Cut all the food to be dipped into bite-size pieces.
Make sure that guests have separate plates forunprepared meat and cooked food.
Never leave fondue pots unattended.


White Chocolate Apple Pie Fondue (Serves 4 to 6)

8 ounces white chocolate, finely chopped
½ cup apple pie filling
2 tablespoons 151 rum
3 tablespoons graham cracker crumbs

Melt the chocolate in the top of a double boiler set over simmering water, stirring constantly; or place the chocolate in a microwave-safe bowl and microwave until melted, stirring every 30 to 45 seconds. Be careful not to le the chocolate burn. Pour into a warm fondue pot. Add the pie filling and stir gently to combine. Add the rum to the pot and ignite carefully, using a long wooden match or lighter. Allow the flame to burn out and stir gently to combine. Sprinkle with the graham cracker crumbs. Keep fondue warm over low heat.


Flaming Turtle Chocolate Fondue (Serves 4 to 6)

12 ounces milk chocolate, finely chopped
2 tablespoons heavy cream
1/4 cup caramel ice cream topping
1 tablespoon 151 rum
3 tablespoons chopped pecans

Combine the chocolate and cream in the top of a double boiler set over simmering water. Heat until the chocolate is melted, stirring constantly; or combine the chocolate and cream in a microwave-safe bowl and microwave until melted, stirring every 30-45 seconds. Be careful not to let the chocolate burn. Pour into a warm fondue pot. Pour the caramel into the center of the chocolate mixture. Do not stir. Add the rum to the pot and ignite carefully, using a long wooden match or lighter. Allow the flame to burn out and stir gently to combine. Sprinkle with the pecans. Keep fondue warm over low heat.

Siberian Warm-Up (serves 1)

6 ounces freshly brewed coffee
1 teaspoon sugar
¾ ounce brandy
¾ ounce Kahlua
Whipped cream

Pour the coffee into a mug. Add the sugar, brandy and Kahlua and mix well. Top with a dollop of whipped cream. Serve warm.

Serves 1.


Hot-Hot-Hot Toddy

16 ounces orange juice
8 ounces cranberry juice
¼ cup sugar
1 teaspoon whole cloves
1 (3-inch) cinnamon stick
1 teaspoon grated orange zest
Orange slices
Whole cloves

Combine the orange juice, cranberry juice, sugar, 1 teaspoon cloves, the cinnamon stick and orange zest in a saucepan over low heat.
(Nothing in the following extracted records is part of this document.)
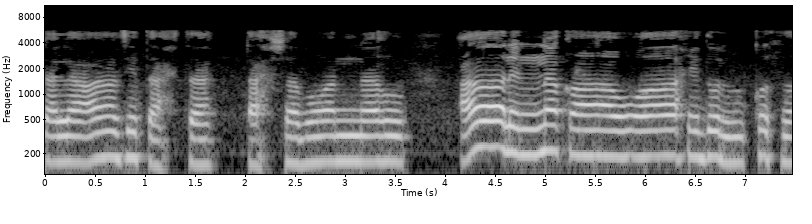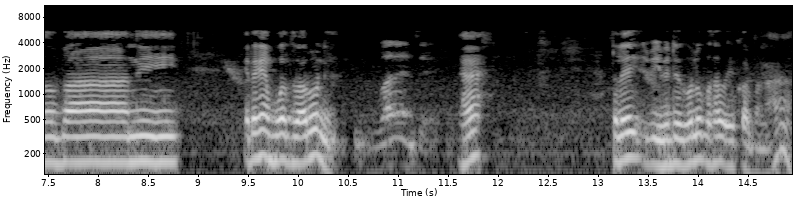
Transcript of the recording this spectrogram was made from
كالعاج تحت تحسب أنه عال النقى واحد القثبان এটাকে আমি বলতে পারবো নি বলেন যে হ্যাঁ তাহলে এই ভিডিওগুলো কোথাও ই করবে না হ্যাঁ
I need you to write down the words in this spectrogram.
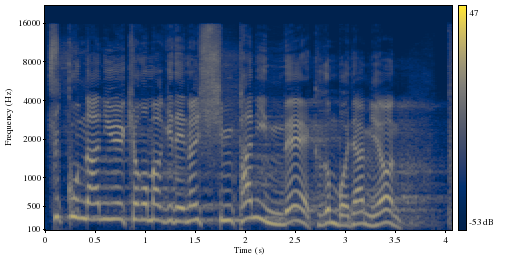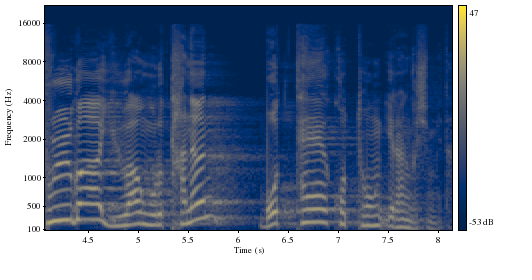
죽고 난 이후에 경험하게 되는 심판이 있는데 그건 뭐냐면 불과 유황으로 타는 모태 고통이라는 것입니다.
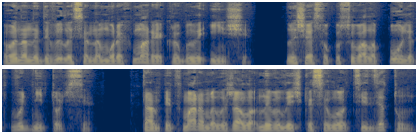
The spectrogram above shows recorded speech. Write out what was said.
Вона не дивилася на море хмар, як робили інші, лише сфокусувала погляд в одній точці. Там під хмарами лежало невеличке село Цідзятун.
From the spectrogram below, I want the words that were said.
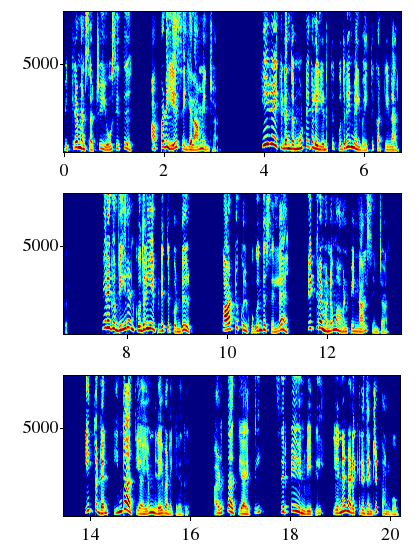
விக்ரமன் சற்று யோசித்து அப்படியே செய்யலாம் என்றான். கீழே கிடந்த மூட்டைகளை எடுத்து குதிரை மேல் வைத்து கட்டினார்கள். பிறகு வீரன் குதிரையை பிடித்துக்கொண்டு காட்டுக்குள் புகுந்து செல்ல விக்ரமனும் அவன் பின்னால் சென்றான். இத்துடன் இந்த அத்தியாயம் நிறைவடைகிறது. அடுத்த அத்தியாயத்தில் சிற்பியின் வீட்டில் என்ன நடக்கிறது என்று காண்போம்.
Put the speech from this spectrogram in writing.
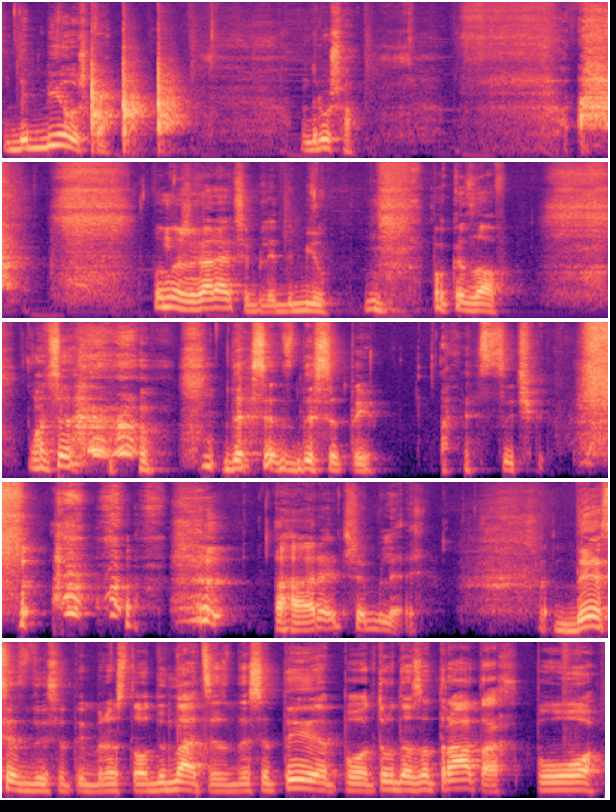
Дебілушка. Андрюша. Воно ж гаряче, блядь, дебіл. Показав. Оце 10 з 10. Сучка. Гаряче, блядь. 10 з 10, просто 11 з 10 по трудозатратах, по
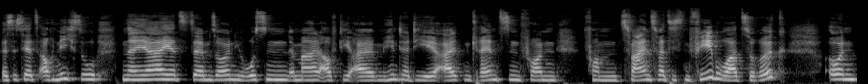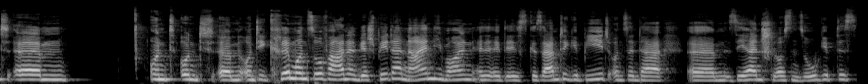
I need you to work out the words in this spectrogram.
es ist jetzt auch nicht so, naja, jetzt ähm, sollen die Russen mal auf die ähm, hinter die alten Grenzen von vom 22. Februar zurück und ähm, und, und, ähm, und die Krim und so verhandeln wir später. Nein, die wollen äh, das gesamte Gebiet und sind da ähm, sehr entschlossen. So gibt es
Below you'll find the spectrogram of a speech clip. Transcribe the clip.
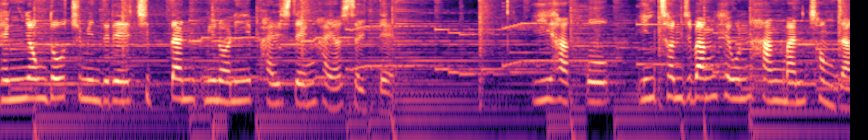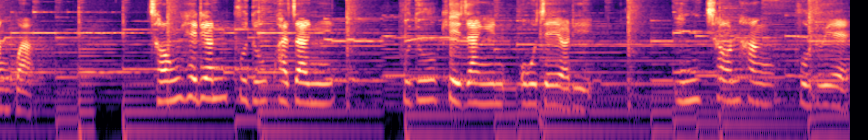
백령도 주민들의 집단 민원이 발생하였을 때 이학구 인천지방 해운 항만 청장과 정혜련 부두 과장이 부두 계장인 오재열이 인천항 부두에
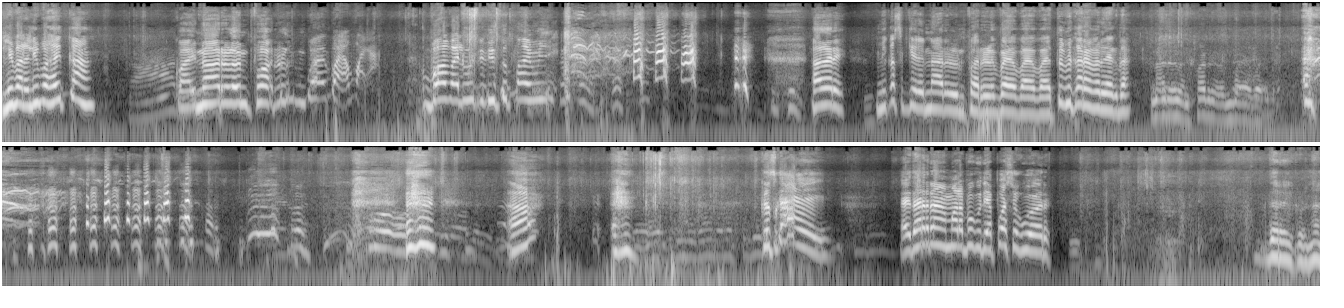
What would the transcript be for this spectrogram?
लिंबाला लिंब आहेत का? काय नारळण फारळण बाय बाय बाय. बाबाला होती दिसत नाही मी. अरे मी कसं केलं नारळण फारळ बाय बाय बाय? तुम्ही करा बरं एकदा. हा कस काय? काय धर ना मला बघू द्या पोषक वर धरा इकडून हा.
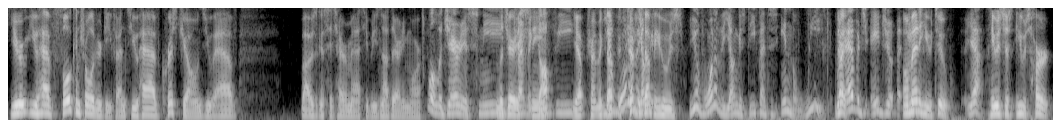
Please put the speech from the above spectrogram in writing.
you you have full control of your defense. You have Chris Jones. You have well, I was going to say Tyrann Mathieu, but he's not there anymore. Well, L'Jarius Sneed, L'Jarius Trent Sneed. McDuffie. Yep, Trent McDuffie. Trent McDuffie, who's you have one of the youngest defenses in the league. Their Right. average age, of, oh, age Menahue too. Yeah, He was just he was hurt,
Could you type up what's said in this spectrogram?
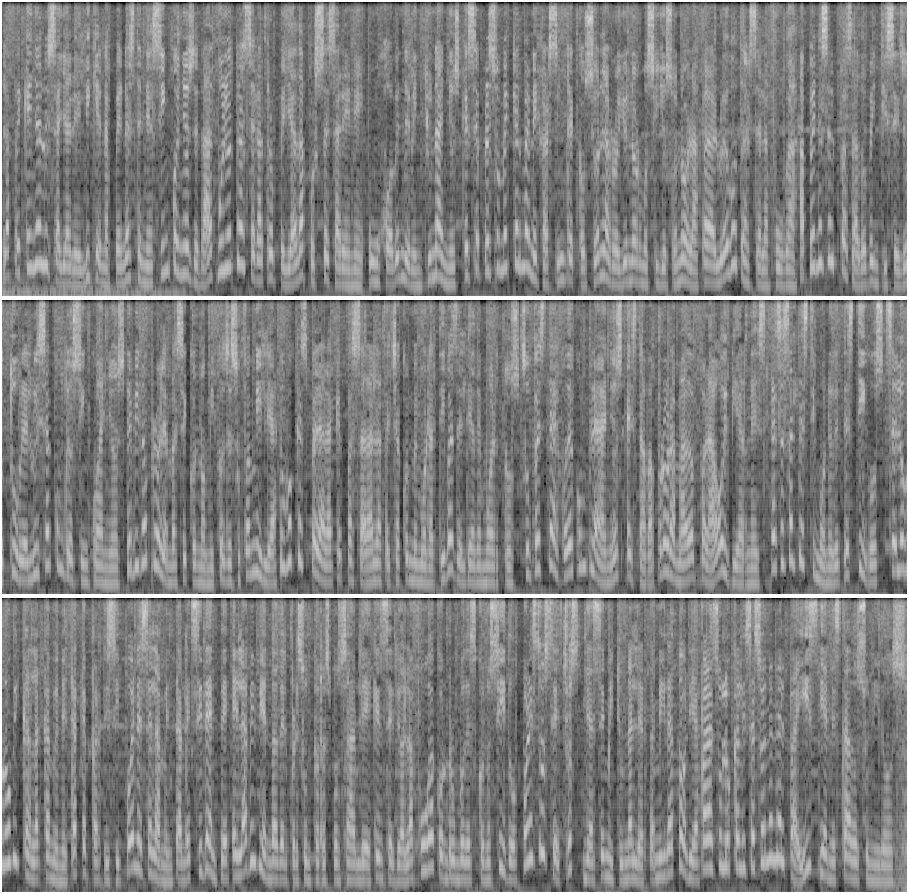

Bring to a boil and simmer for 5 minutes, stirring occasionally. Strain into a heated bowl or pitcher. Pour into heavy glasses or mugs. Top each drink with an orange slice studded with additional cloves. Serve warm.

Serves 6.

Chef Shane Schaibly is the corporate chef of Front Burner Brands, restaurant management company that supports The Melting Pot, affiliated concepts Burger 21 and GrillSmith and other concepts in development.